At a glance

Branner Earth Sciences Library & Map Collections

Branner Library News

Logo of the International Image Interoperability Framework

The Stanford University Libraries (SUL) has introduced new features in its online catalog, SearchWorks, and the Stanford Digital Repository to make it easier for users worldwide to get access to a treasure trove of high resolution digital images.  The basis of these new features is the International Image Interoperability Framework, a global initiative co-founded by SUL to support the creation of a global network of broadly accessible images curated and produced by libraries, museums, archives and galleries to support research, teaching and broad public use.  

IIIF is a new set of technology standards intended to make it easier for researchers, students and the public to view, manipulate, compare and annotate digital images on the web. It has been adopted, or is in the process of being adopted, by many of the world's cultural institutions who have been systematically digitizing their collections for years.  You can see a partial list of institutions adopting IIIF here.

Now when you go to any record for a digitized image in SearchWorks you will see the IIIF logo . This means that the image can be used in any IIIF-compatible viewer, making it possible to easily compare it to similar images at other institutions or to deeply analyse, manipulate or annotate them.  An example of a IIIF-compatible viewer is Mirador, which was initially developed at Stanford and is now being extended in collaboration with Harvard, the National Gallery of Art and several other institutions from around the world. Mirador is unique in that it allows a user to open multiple images in the same workspace to compare side-by-side and even draw annotations to highlight and describe regions of an image.  You can try Mirador at http://mirador.stanford.edu with any image that has the IIIF logo.  Below is a video of how to open a Stanford IIIF image and compare to a similar image in Oxford’s Digital Bodleian image database, which is also IIIF-compatible.  

 

IIIF is a relatively new initiative, but is rapidly being adopted by the great cultural institutions around the world, opening up interoperable access to tens of millions of high quality images (maps, photographs, books, medieval manuscripts, newspapers, art work) digitized directly from original historical artifacts specifically to support scholarship.

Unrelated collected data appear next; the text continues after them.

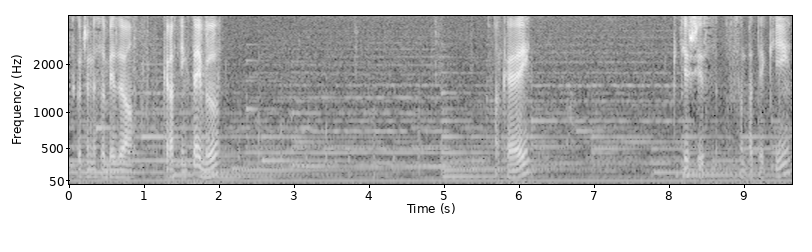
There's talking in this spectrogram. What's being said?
Skoczymy sobie do crafting table. Ok. Gdzież jest... tu są patyki.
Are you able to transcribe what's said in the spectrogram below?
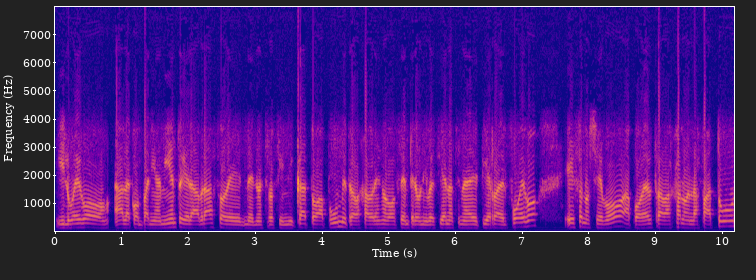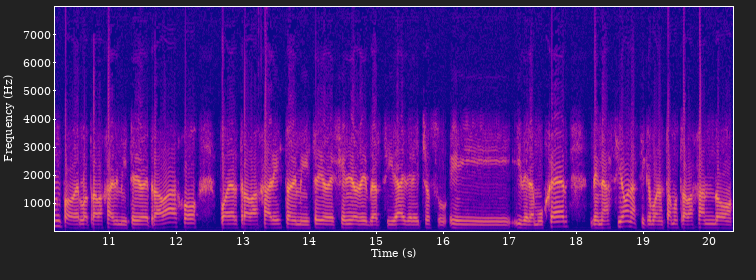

Many of these images are not easily found in more popular image resources likely Google Images and Flickr. Tools like Mirador make it easier for scholars and students alike to assemble images from disparate online collections and engage in creative and novel forms of research and teaching.  

The Stanford Libraries has a systematic program of digitizing images, audio and video materials from our general collections, special collections and archives.  You can access these resources in the Digital Collections section of SearchWorks and at our online exhibits gallery.

Screenshot of Claudia's Data Visualization

The 2016 Summer Olympics are drawing lots of attention to Rio de Janeiro. But while most people are focused on the current games -- as well as current events, politics, and health issues that might impact the games -- others have been spending their time delving into the history of this more than 450 year-old city. And Stanford Libraries' own Claudia Engel couldn't resist dipping her hand in either.

In honor of the useR! 2016 Conference taking place this week, we wanted to outline ways researchers can use the Stanford Digital Repository to power their R visualizations.

The Stanford Digital Repository allow Stanford researchers and affiliates to deposit research data for preservation, access, and discovery. Data deposited in the repository is citable and from which the original content can be downloaded. The data is then made available through open web standard services for consumption. For example, images in the repository are delivered by a IIIF-compatible service, geospatial data are served out as Web Mapping Services (WMS) and Web Feature Services (WFS), and generic files are all served through HTTP.

R users can take advantage of these web services and the data being served out.

Stanford Chemistry Safety Portal search tool

Chemists need a wide array of information before doing experimental work in the lab.  To help them find chemical safety information they need more effectively and efficiently, a Chemical Safety Portal was created that searches multiple resources at one time.  Developed in collaboration with Deep Web Technologies, this search site includes 60+ resources. 

Water jet with x-ray pulse

When Stanford Digital Repository staff found out someone was depositing research data about using x-ray lasers to explode jets of liquid, I have to admit there was a bit of excitement. Researching explosions (even on a small scale) sounds like an immense amount of fun. But Stanford researcher Claudiu Stan and his colleagues were doing way more important things out at SLAC than just having fun. They were performing serious research into fluid dynamics.

New Resources in Branner Library

Following is a listing of new print and e-books recently added to the Branner Earth Sciences Library.

  1. Paul Lyle. 2016

  2. William Rankin. 2016

  3. Mingxin Guo, Zhongqi He, and Sophie Minori Uchimiya, editors. 2016

  4. edited and produced by Sandu Publishing Co., Ltd.. 2016